Both bills would “prohibit certain health care professionals from engaging in sexual orientation change efforts when treating minor patients.”  The bills would also allow counselors and other professionals to still deliver the needed care and support a young person in transition would need by not prohibiting, “assisting a patient who seeks to transition,” “Providing a patient with acceptance, support, and understanding,” “Providing a patient with sexual orientation-neutral interventions to prevent or address unlawful conduct or unsafe sexual practices,” and “Counseling that does not seek to change a patient's sexual orientation.”  This allows room for the client and the professional to chart a course together that is appropriate to the client or, if they professional does not feel that they have the knowledge, credentials, or experience to best assist the client, they can get them connected with a professional or group that specializes in, or possesses the necessary resources to assist the client.  If a professional engages in any behaviors aimed at hindering the client’s process and/or care, they could face having their credentials to practice suspended or revoked.

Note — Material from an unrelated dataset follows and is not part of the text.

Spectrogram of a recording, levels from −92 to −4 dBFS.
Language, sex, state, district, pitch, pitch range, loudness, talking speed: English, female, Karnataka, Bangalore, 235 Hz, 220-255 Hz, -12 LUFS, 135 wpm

It has been brought to my attention by a concerned member of the transgender community that having supportive counseling practices not be prohibited doesn’t go far enough.  They feel that the legislation should be amended to read that the professional “must” provide those services and support.  While I am not yet a counselor, I am currently a student in a graduate program aimed at getting me to the point that I can serve as a licensed professional counselor within the state of Ohio.  My current feeling is that this “must” language is too strong.  Counselors, like medical doctors and attorneys, often specialize in certain areas.  An individual charged with murder would not want to be represented by a tax attorney, even if they were the very best tax attorney available.  Similarly, a patient undergoing open-heart surgery would not want the procedure to be carried out by a podiatrist.  That isn’t meant as a criticism of tax attorneys or podiatrists.  If I find myself in a bind with the IRS, I don’t want someone who specializes in criminal law by my side.  I want that top-tier tax attorney.  To put a professional in a position where they “must” provide care when they might not be, even by their own admission, the best to do so could have detrimental impact to the client’s process whether they are in the process of transitioning or coming to terms with and accepting their own sexual orientation or gender identity. 

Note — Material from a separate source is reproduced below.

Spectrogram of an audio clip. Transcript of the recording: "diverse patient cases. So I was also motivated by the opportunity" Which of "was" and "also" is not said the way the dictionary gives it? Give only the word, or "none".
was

My other thought is that, while I do not ever want to speak for the context of another, my conversations with friends who are transgender seem to indicate that the transitioning process in terms of timing and process is unique to each individual.  I would not want to put a professional between a client who says they are not ready to begin transitioning and a law that says that they “must” provide care once a diagnosis of gender dysphoria has been reached.

In my opinion, these pieces of legislation provide for the avenue for corrective action that we need while allowing the flexibility needed to provide supportive care.  I am curious to know if others feel differently.  I am also interested in thoughts as to how to address where the vast majority of efforts at changing a person’s sexual orientation or suppressing someone’s need to transition takes place, our communities of faith.  Obviously, this legislation would not address those efforts.  Those discussions to accomplish change would have to come from within our faith communities, denominations, and various faith perspectives.  Please, I welcome your comments and thoughts below.  I’m not sure that we will ever have all the answers, but discussion, even if it is sometimes messy, is how we move forward.